# EXERCISE AIM
Everything from the line containing "Analyze this spectrogram." to the last line of the material below must be retyped exactly, both ends included; skip the pictures.

=-=-=

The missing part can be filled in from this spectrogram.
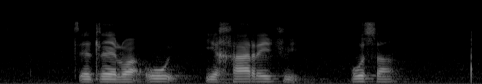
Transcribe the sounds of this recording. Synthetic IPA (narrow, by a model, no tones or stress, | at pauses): t͡sʼɛt͡ɬʼɛlwaʔʊ | ik͡xʰaret͡ʃʼwɪ̰ | ʊsa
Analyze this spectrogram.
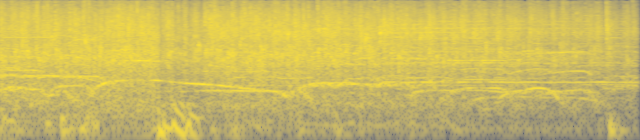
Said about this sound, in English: We just wanted you to hear that applause for you. Yeah, I know. I like that. Do you remember what it's like? That felt good. I like that.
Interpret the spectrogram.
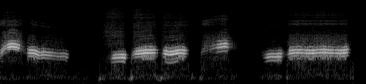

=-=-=

# ANSWER AREA
Analyze this spectrogram.
Said about this sound, in English: We just wanted you to hear that applause for you. Yeah, I know. I like that. Do you remember what it's like? That felt good. I like that.
Interpret the spectrogram.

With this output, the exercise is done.